About this task - From the first line to the last, reproduce the records below exactly, omitting any picture.

Excerpts from a dataset:
- - - - - - -

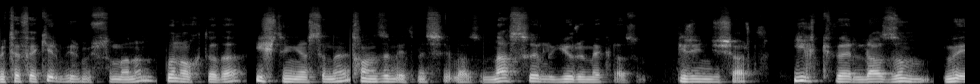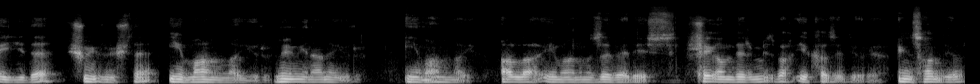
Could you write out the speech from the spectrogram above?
Mütefekkir bir Müslümanın bu noktada iş dünyasını tanzim etmesi lazım. Nasıl yürümek lazım? Birinci şart ilk ve lazım müeyyide şu yürüyüşte imanla yürü, müminane yürü, imanla yürü. Allah imanımızı ebedi etsin. Peygamberimiz bak ikaz ediyor ya. İnsan diyor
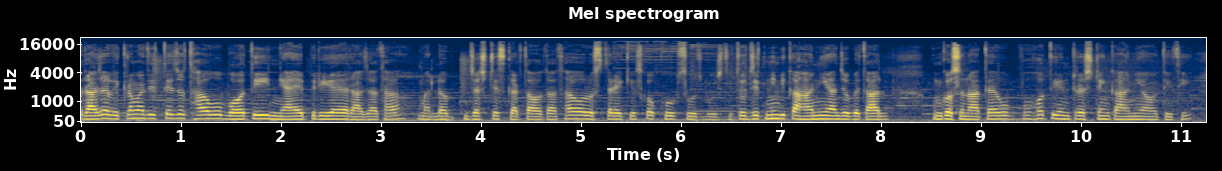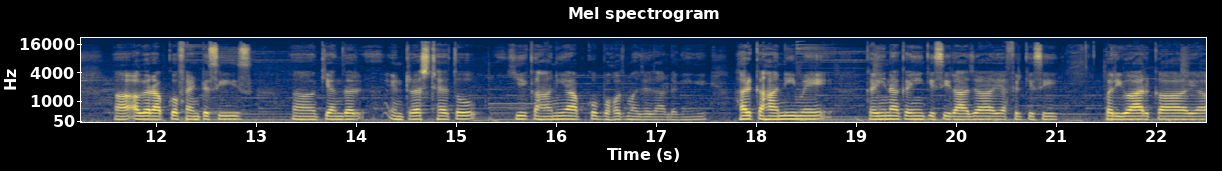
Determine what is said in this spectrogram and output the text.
राजा विक्रमादित्य जो था वो बहुत ही न्यायप्रिय राजा था मतलब जस्टिस करता होता था और उस तरह की उसको खूब सूझबूझ थी। तो जितनी भी कहानियाँ जो बेताल उनको सुनाता है वो बहुत ही इंटरेस्टिंग कहानियाँ होती थी। आ, अगर आपको फैंटसीज़ के अंदर इंटरेस्ट है तो ये कहानियाँ आपको बहुत मज़ेदार लगेंगी। हर कहानी में कहीं ना कहीं किसी राजा या फिर किसी परिवार का या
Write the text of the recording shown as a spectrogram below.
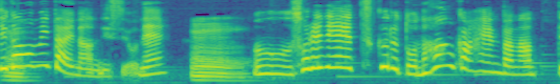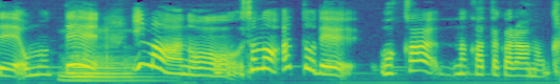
違うみたいなんですよね。うん。うん、それで作るとなんか変だなって思って、うん、今、あの、その後で分かんなかったから、あの、換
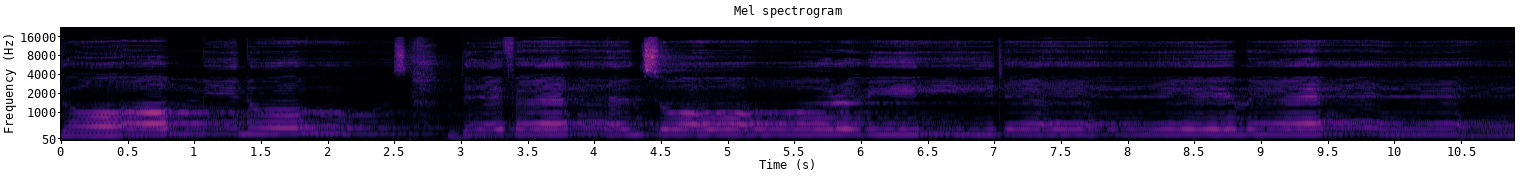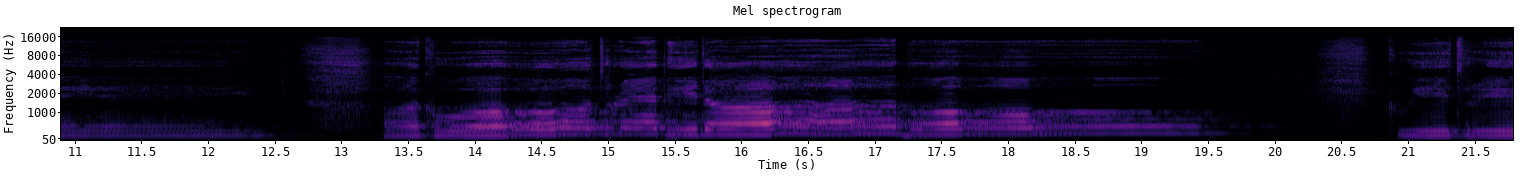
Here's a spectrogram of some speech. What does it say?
Dominus defensor vitae meae a quo trepidabo qui tri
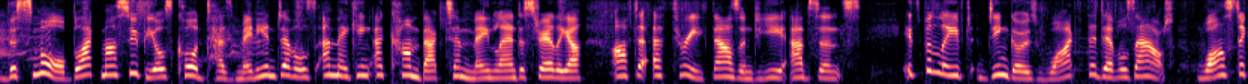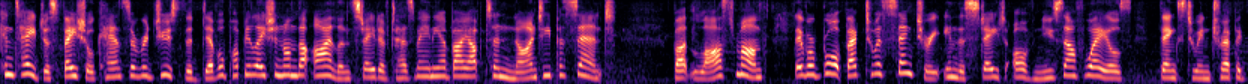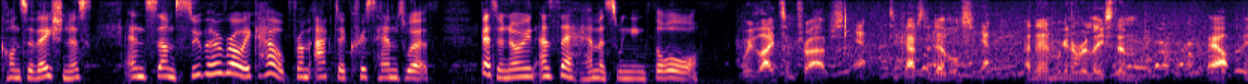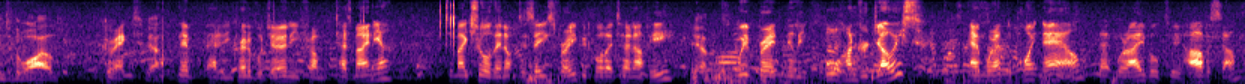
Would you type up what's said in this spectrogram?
The small black marsupials called Tasmanian devils are making a comeback to mainland Australia after a 3,000 year absence. It's believed dingoes wiped the devils out, whilst a contagious facial cancer reduced the devil population on the island state of Tasmania by up to 90%. But last month, they were brought back to a sanctuary in the state of New South Wales, thanks to intrepid conservationists and some superheroic help from actor Chris Hemsworth, better known as the hammer swinging Thor. We've laid some traps Yeah. to catch the devils, Yeah. and then we're going to release them out into the wild. Correct. Yeah. They've had an incredible journey from Tasmania to make sure they're not disease free before they turn up here. Yeah. We've bred nearly 400 joeys, and we're at the point now that we're able to harvest some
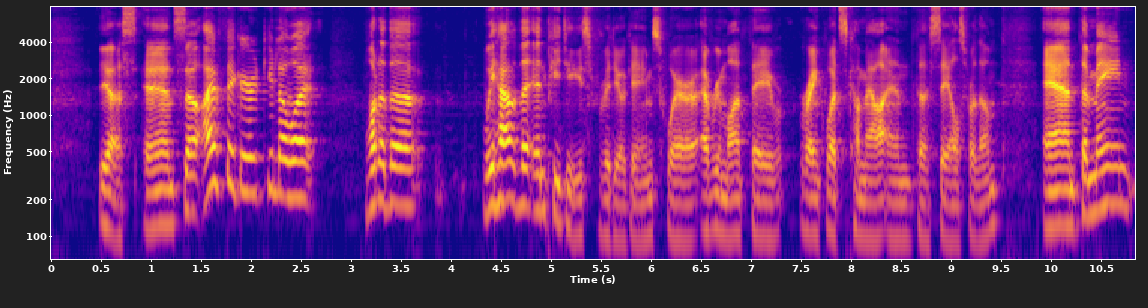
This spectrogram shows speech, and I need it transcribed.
yes, and so I figured, you know what? One of the we have the NPDs for video games where every month they rank what's come out and the sales for them. And the main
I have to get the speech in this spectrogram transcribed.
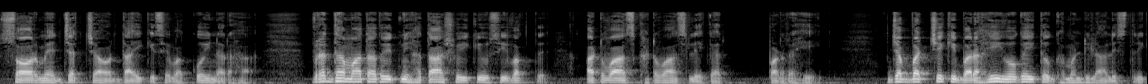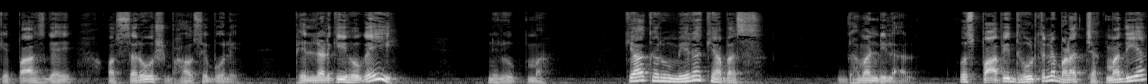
सौर में जच्चा और दाई की सेवा कोई न रहा। वृद्धा माता तो इतनी हताश हुई कि उसी वक्त अटवास खटवास लेकर पड़ रही। जब बच्चे की बरही हो गई तो घमंडीलाल स्त्री के पास गए और सरोष भाव से बोले फिर लड़की हो गई? निरूपमा, क्या करूँ मेरा क्या बस? घमंडीलाल, उस पापी धूर्त ने बड़ा चकमा दिया।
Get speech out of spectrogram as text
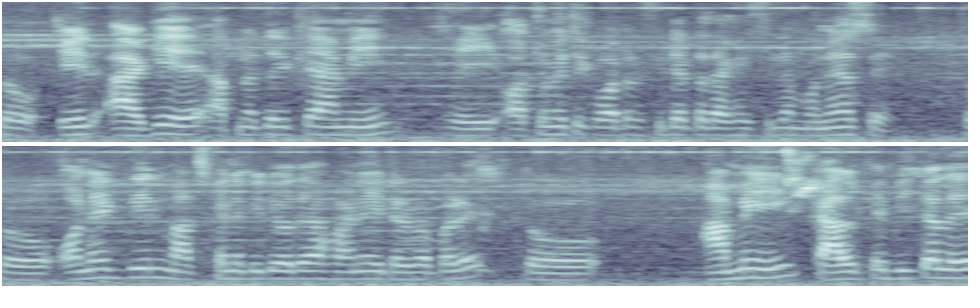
তো এর আগে আপনাদেরকে আমি এই অটোমেটিক ওয়াটার ফিডারটা দেখাইছিলাম, মনে আছে? তো অনেক দিন মাঝখানে ভিডিও দেওয়া হয়নি এটার ব্যাপারে। তো আমি কালকে বিকালে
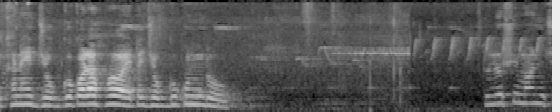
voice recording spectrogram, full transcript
এখানে যজ্ঞ করা হয়, এটা যজ্ঞকুণ্ড। তুলসী মঞ্চ।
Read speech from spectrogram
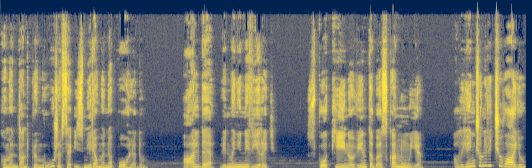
Комендант примружився і зміряв мене поглядом. Альде, він мені не вірить. Спокійно, він тебе сканує. Але я нічого не відчуваю.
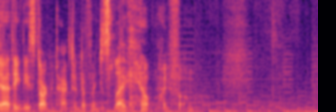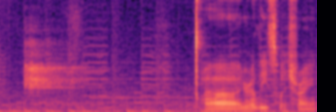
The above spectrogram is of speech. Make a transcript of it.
Yeah, I think these dark attacks are definitely just lagging out my phone. Uh, you're a lead switch, right?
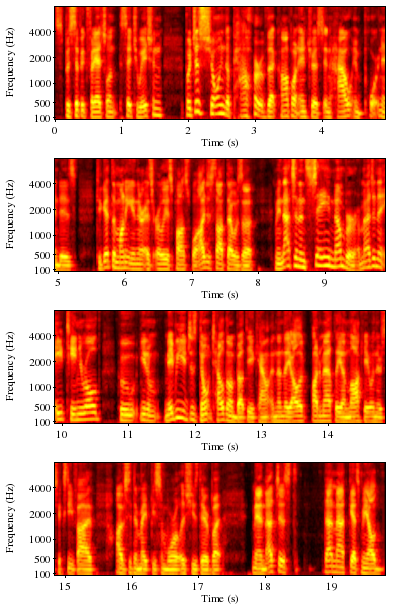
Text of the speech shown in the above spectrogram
specific financial situation. But just showing the power of that compound interest and how important it is to get the money in there as early as possible. I just thought that was a, I mean, that's an insane number. Imagine an 18 year old who, you know, maybe you just don't tell them about the account and then they all automatically unlock it when they're 65. Obviously, there might be some moral issues there, but man, that just that math gets me all.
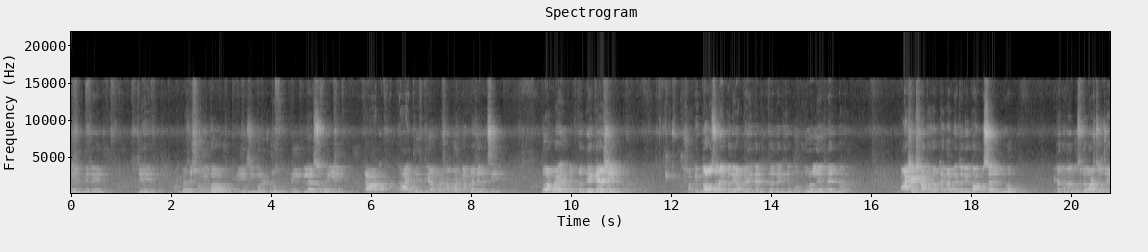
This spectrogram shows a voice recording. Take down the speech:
লেনদেনের যে আমরা যে সমীকরণ H equal to L plus ওই তার আয় বৃদ্ধি আমরা সম্পর্কে আমরা জেনেছি। তো আমরা একটু দেখে আসি, সংক্ষিপ্ত আলোচনা করে আমরা এটার ভিতরে দেখি যে কোনগুলো লেনদেন নয়। মাসে সাত হাজার টাকা বেতনে কর্মচারী নিয়োগ এটা তোমরা বুঝতে পারছ যে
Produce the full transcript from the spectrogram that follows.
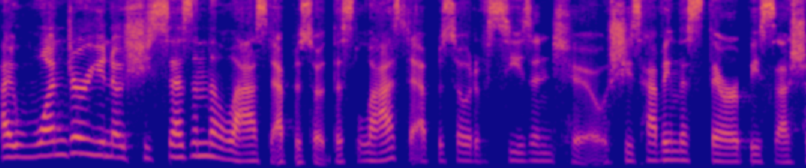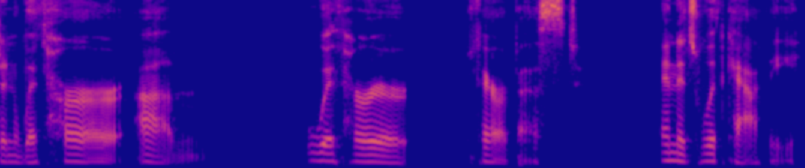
I wonder, you know, she says in the last episode, this last episode of season 2, she's having this therapy session with her um with her therapist and it's with Kathy.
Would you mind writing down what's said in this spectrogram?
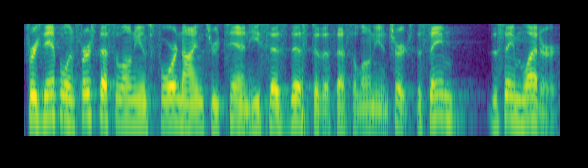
for example, in 1 Thessalonians 4 9 through 10, he says this to the Thessalonian church, the same, the same letter.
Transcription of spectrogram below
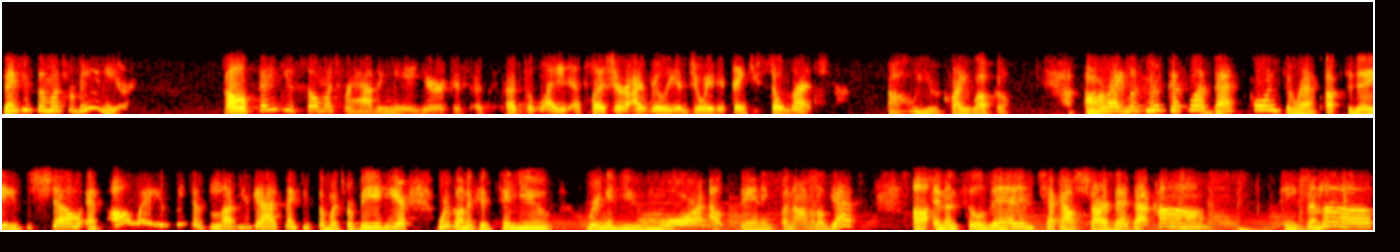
thank you so much for being here. Oh, thank you so much for having me. You're just a, a delight, a pleasure. I really enjoyed it. Thank you so much. Oh, you're quite welcome. All right, listeners, guess what? That's going to wrap up today's show. As always, we just love you guys. Thank you so much for being here. We're going to continue bringing you more outstanding, phenomenal guests. Uh, and until then, check out Sharvette.com. Peace and love.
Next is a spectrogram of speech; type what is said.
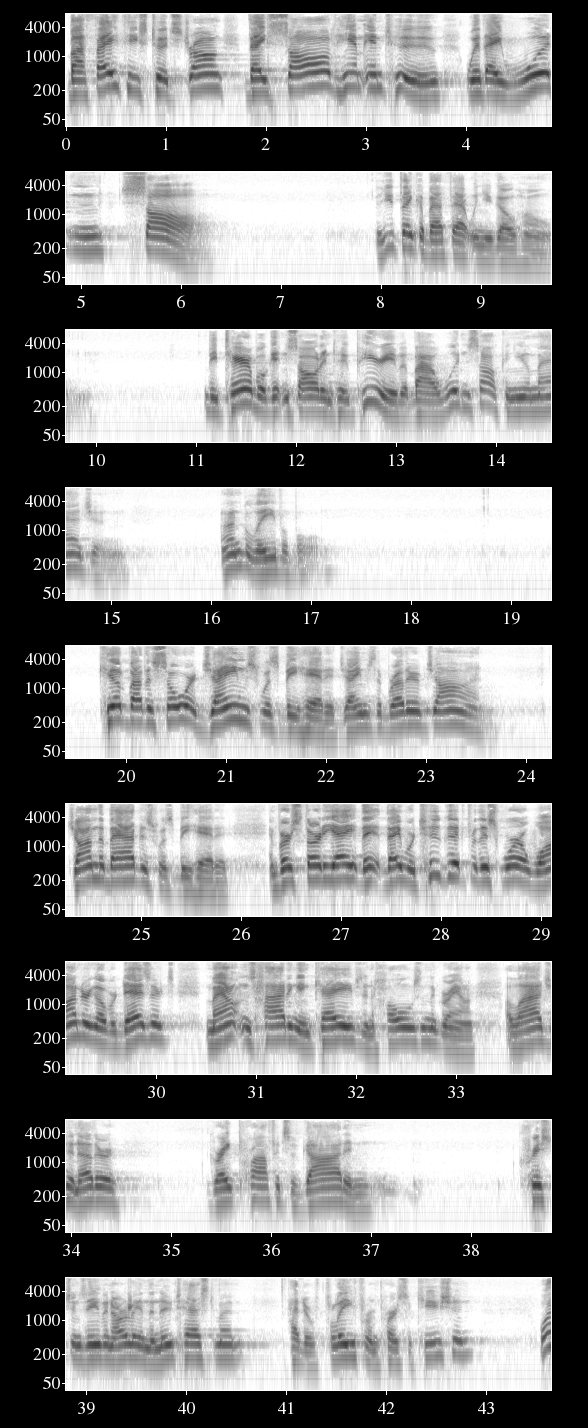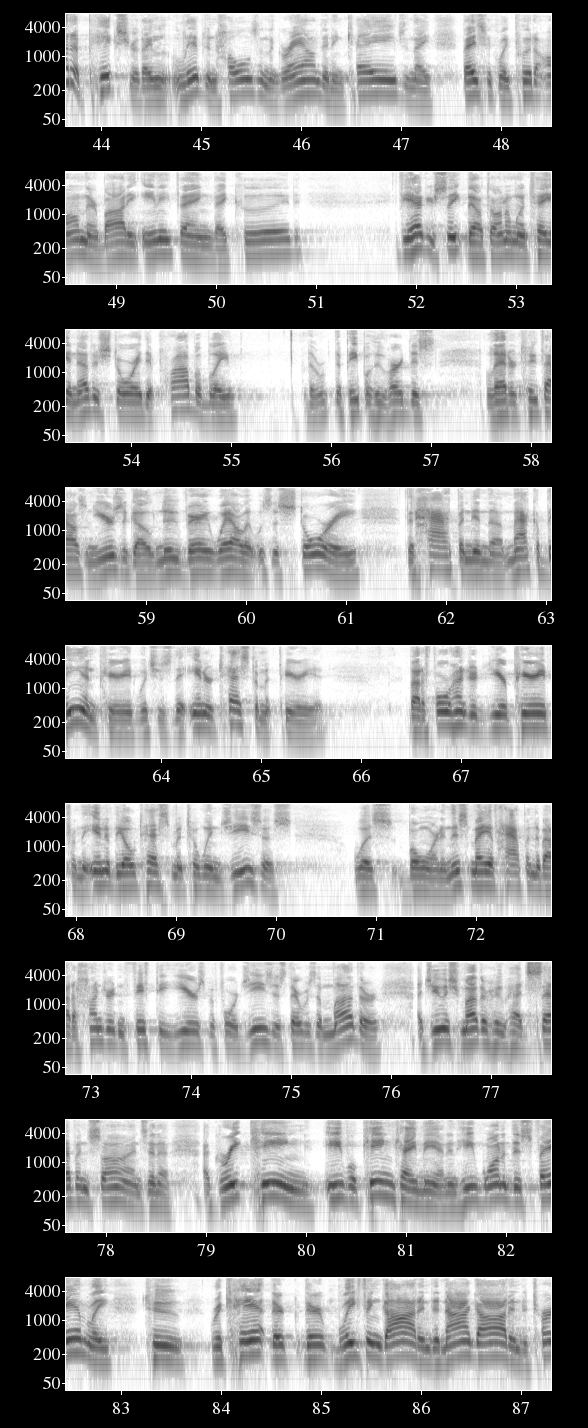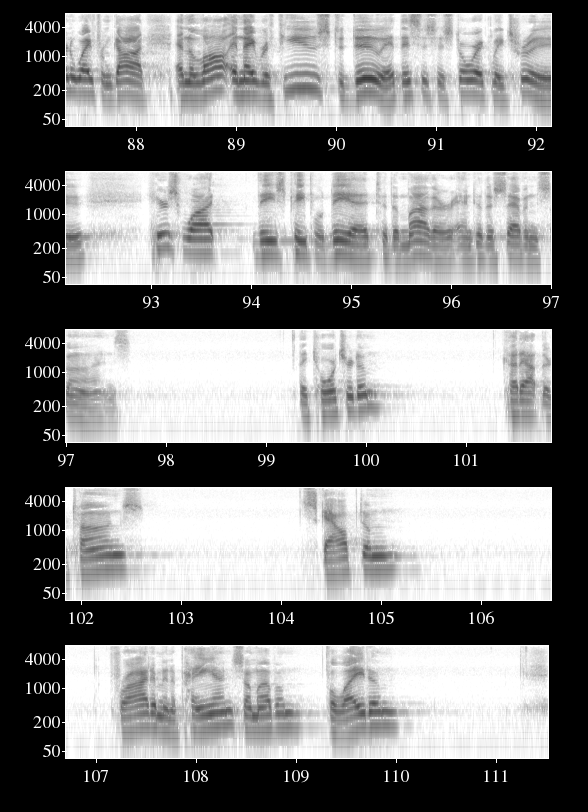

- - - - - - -

Result -
Could you write out the speech from the spectrogram above?
Mütefekkir bir Müslümanın bu noktada iş dünyasını tanzim etmesi lazım. Nasıl yürümek lazım? Birinci şart ilk ve lazım müeyyide şu yürüyüşte imanla yürü, müminane yürü, imanla yürü. Allah imanımızı ebedi etsin. Peygamberimiz bak ikaz ediyor ya. İnsan diyor
Determine what is said in this spectrogram and output the text.
राजा विक्रमादित्य जो था वो बहुत ही न्यायप्रिय राजा था मतलब जस्टिस करता होता था और उस तरह की उसको खूब सूझबूझ थी। तो जितनी भी कहानियाँ जो बेताल उनको सुनाता है वो बहुत ही इंटरेस्टिंग कहानियाँ होती थी। आ, अगर आपको फैंटसीज़ के अंदर इंटरेस्ट है तो ये कहानियाँ आपको बहुत मज़ेदार लगेंगी। हर कहानी में कहीं ना कहीं किसी राजा या फिर किसी परिवार का या
Write the text of the recording shown as a spectrogram below.
違うみたいなんですよね。うん。うん、それで作るとなんか変だなって思って、うん、今、あの、その後で分かんなかったから、あの、換
Here's a spectrogram of some speech. What does it say?
Dominus defensor vitae meae a quo trepidabo qui tri
Would you type up what's said in this spectrogram?
The small black marsupials called Tasmanian devils are making a comeback to mainland Australia after a 3,000 year absence. It's believed dingoes wiped the devils out, whilst a contagious facial cancer reduced the devil population on the island state of Tasmania by up to 90%. But last month, they were brought back to a sanctuary in the state of New South Wales, thanks to intrepid conservationists and some superheroic help from actor Chris Hemsworth, better known as the hammer swinging Thor. We've laid some traps Yeah. to catch the devils, Yeah. and then we're going to release them out into the wild. Correct. Yeah. They've had an incredible journey from Tasmania to make sure they're not disease free before they turn up here. Yeah. We've bred nearly 400 joeys, and we're at the point now that we're able to harvest some
This spectrogram shows speech, and I need it transcribed.
yes, and so I figured, you know what? One of the we have the NPDs for video games where every month they rank what's come out and the sales for them. And the main
I have to get the speech in this spectrogram transcribed.
सौर में जच्चा और दाई की सेवा कोई न रहा। वृद्धा माता तो इतनी हताश हुई कि उसी वक्त अटवास खटवास लेकर पड़ रही। जब बच्चे की बरही हो गई तो घमंडीलाल स्त्री के पास गए और सरोष भाव से बोले फिर लड़की हो गई? निरूपमा, क्या करूँ मेरा क्या बस? घमंडीलाल, उस पापी धूर्त ने बड़ा चकमा दिया।
Get speech out of spectrogram as text
তো এর আগে আপনাদেরকে আমি এই অটোমেটিক ওয়াটার ফিডারটা দেখাইছিলাম, মনে আছে? তো অনেক দিন মাঝখানে ভিডিও দেওয়া হয়নি এটার ব্যাপারে। তো আমি কালকে বিকালে
voice recording spectrogram, full transcript
এখানে যজ্ঞ করা হয়, এটা যজ্ঞকুণ্ড। তুলসী মঞ্চ।
Read speech from spectrogram
Комендант примружився і зміряв мене поглядом. Альде, він мені не вірить. Спокійно, він тебе сканує. Але я нічого не відчуваю.
The above spectrogram is of speech. Make a transcript of it.
Yeah, I think these dark attacks are definitely just lagging out my phone. Uh, you're a lead switch, right?
Text of the speech shown in the above spectrogram
specific financial situation. But just showing the power of that compound interest and how important it is to get the money in there as early as possible. I just thought that was a, I mean, that's an insane number. Imagine an 18 year old who, you know, maybe you just don't tell them about the account and then they all automatically unlock it when they're 65. Obviously, there might be some moral issues there, but man, that just that math gets me all.
This spectrogram shows a voice recording. Take down the speech:
লেনদেনের যে আমরা যে সমীকরণ H equal to L plus ওই তার আয় বৃদ্ধি আমরা সম্পর্কে আমরা জেনেছি। তো আমরা একটু দেখে আসি, সংক্ষিপ্ত আলোচনা করে আমরা এটার ভিতরে দেখি যে কোনগুলো লেনদেন নয়। মাসে সাত হাজার টাকা বেতনে কর্মচারী নিয়োগ এটা তোমরা বুঝতে পারছ যে
Produce the full transcript from the spectrogram that follows.
I wonder, you know, she says in the last episode, this last episode of season 2, she's having this therapy session with her um with her therapist and it's with Kathy.
Would you mind writing down what's said in this spectrogram?
for example, in 1 Thessalonians 4 9 through 10, he says this to the Thessalonian church, the same, the same letter.
Transcription of spectrogram below
thank you so much for being here. Oh, thank you so much for having me. You're just a, a delight, a pleasure. I really enjoyed it. Thank you so much. Oh, you're quite welcome. All right, listeners, guess what? That's going to wrap up today's show. As always, we just love you guys. Thank you so much for being here. We're going to continue bringing you more outstanding, phenomenal guests. Uh, and until then, check out Sharvette.com. Peace and love.
Next is a spectrogram of speech; type what is said.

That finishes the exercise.